Once more the Holy Ghost comes upon Mary and fills her with the graces need for the mission bestowed to her by God. At the Annunciation He did likewise, following her humble acceptance of the will of God, so that following this humble fiat, Life Himself was given to the world: “The Holy Ghost shall come upon thee, and the power of the most High shall overshadow thee.”
From this celestial cooperation between Mary and the Holy Spirit, Christ came unto the world, suffered and died for sins, and resurrected on the third day. Now once more, Mary and the Holy Ghost are joined in this loving act of cooperation with the Divine Will, as she now gives birth to the Church and devotes herself to being both Mother and member of the Church.
“The Holy Ghost now infuses into Mary the plenitude of the grace needful for her maternal mission. From this day forward, she acts as Mother of the infant Church: and when, at length, the Church no longer needs her visible presence, this Mother quits the earth for heaven, where she is crowned Queen; but there too, she exercises her glorious title and office of Mother of men.”
On Calvary, Mary was given to the Church as Mother while acting as Co-Redemptrix. The words Christ spoke, were uttered from the cross while she stood at its foot, offering herself with Him. Having participated in the act of redemption in this manner, she now becomes the Mediatrix of graces. She who once gave Life to the world, now once more is the channel through which the life of grace is continually given. Her Divine Motherhood necessitated her co-redemptive act, which in turn necessitates her Motherhood of the Church.
The love of God for man lead to the Incarnation, and the sending of the Son. The reciprocal love of the Father and the Son for each other, as well as that of the Son for mankind for whom He had paid the price of salvation, led to the sending of the Holy Ghost, to guide and sustain the Church. But in addition to this, the reciprocal love of the Son and the mother did not end at the cross, but continues in perpetuity, leading to Mary’s complete devotion of self to the Church, just as Christ sacrificed Himself entirely.
With this in mind, availing of the many graces offered by the Holy Ghost must go in tandem with devotion to the Mother of the Church, for how can one turn to one but not the other? The Catholic Church firmly teaches and proclaims devotion to Mary, and rightly so, for the Mother of God is the foremost member of the Church, and intimately united in its birth and life.

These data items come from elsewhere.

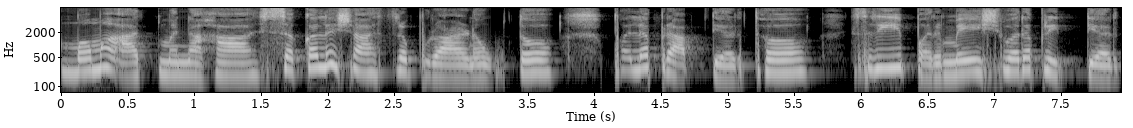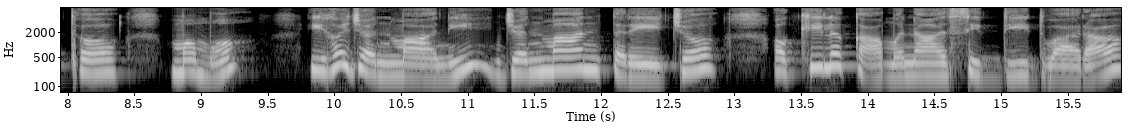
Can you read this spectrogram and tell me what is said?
मम आत्मनहा सकल शास्त्र पुराणोक्त फलप्राप्त्यर्थ श्री परमेश्वर प्रीत्यर्थ मम इह जन्मानी जन्मांतरेच अखिल कामना सिद्धीद्वारा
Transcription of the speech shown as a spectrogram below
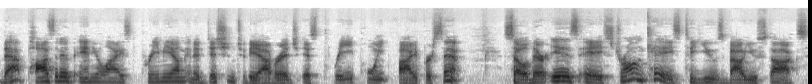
that positive annualized premium in addition to the average is 3.5%. So there is a strong case to use value stocks.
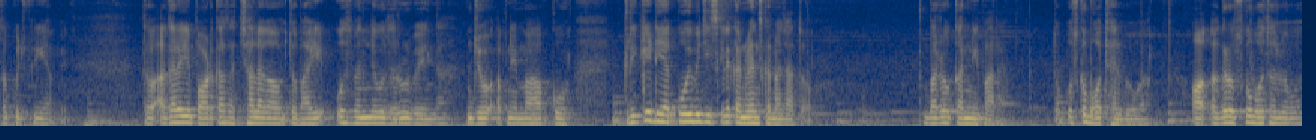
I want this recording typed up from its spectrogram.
सब कुछ फ्री है यहाँ पे। तो अगर ये पॉडकास्ट अच्छा लगा हो तो भाई उस बंदे को ज़रूर भेजना जो अपने माँ बाप को क्रिकेट या कोई भी चीज़ के लिए कन्वेंस करना चाहता हो। पर वो कर नहीं पा रहा है। तो उसको बहुत हेल्प होगा। और अगर उसको बहुत हेल्प होगा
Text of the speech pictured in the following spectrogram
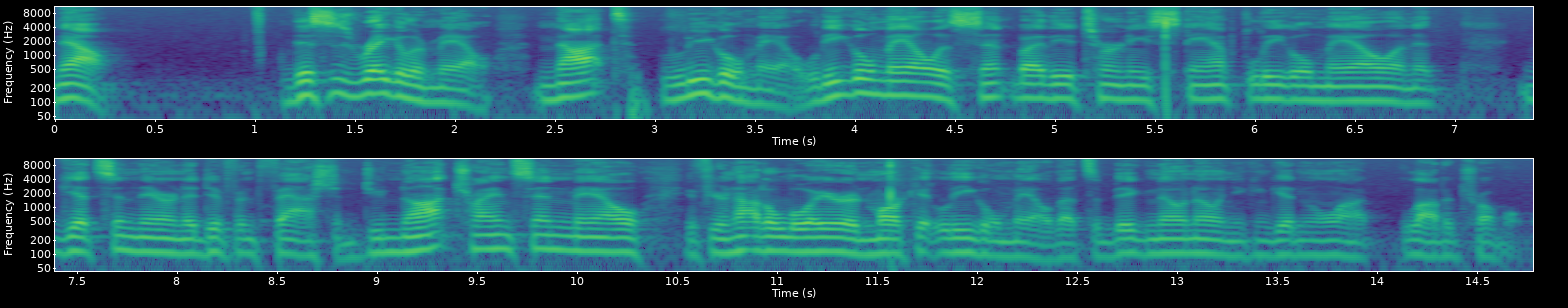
Now, this is regular mail, not legal mail. Legal mail is sent by the attorney, stamped legal mail, and it gets in there in a different fashion. Do not try and send mail if you're not a lawyer and market legal mail. That's a big no-no and you can get in a lot, lot of trouble.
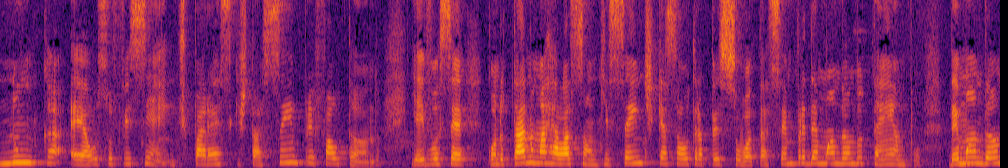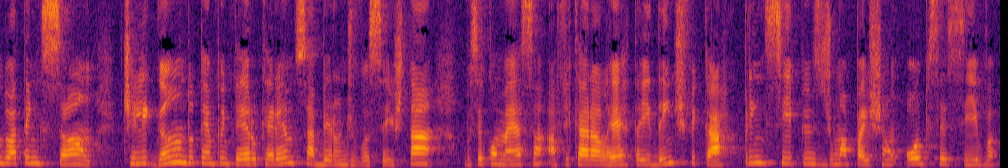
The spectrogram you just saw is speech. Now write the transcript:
nunca é o suficiente. Parece que está sempre faltando. E aí você, quando está numa relação que sente que essa outra pessoa está sempre demandando tempo, demandando atenção, te ligando o tempo inteiro, querendo saber onde você está, você começa a ficar alerta e identificar princípios de uma paixão obsessiva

Yet Mary remains ever true to her Biblical form, quietly sustaining the Church with her prayers from a hidden spot. While the apostles leave the upper chamber to convert the peoples, inspired with the Holy Ghost, Mary remains behind, but not out of fear. Her mission is not to preach, but to nurture. Just as she was quietly acting with Christ, so she now quietly acts with and for the Church, assuming not the honours for herself, but always pointing towards God.
“She has received the tongue of fire; and although her voice is not to make itself heard in public preaching, yet will she speak to the Apostles, directing and consoling them in their labors. She will speak, too, to the Faithful, but with a force, sweetness, and persuasiveness, becoming one whom God has made the most exalted of his creatures.”
With the advent of the Holy Ghost, and fortified by the graces which He imparts through the Mediatrix of graces, the Church is thus able to face the challenges which She must overcome in every age. Her members are given the gifts of wisdom, understanding, counsel, fortitude, knowledge, piety and fear of the Lord. To faithful souls are also given the fruits of the Holy Ghost: charity, joy, peace, patience, benignity, goodness, long-suffering, mildness, faith, modesty, contingency, and chastity.
These gifts and fruits are all found in Mary, who practices them to perfection. “Oh! how lovely, and yet how dignified, is this infancy of our dear Church, cherished as she is, fed, and strengthened by Mary!”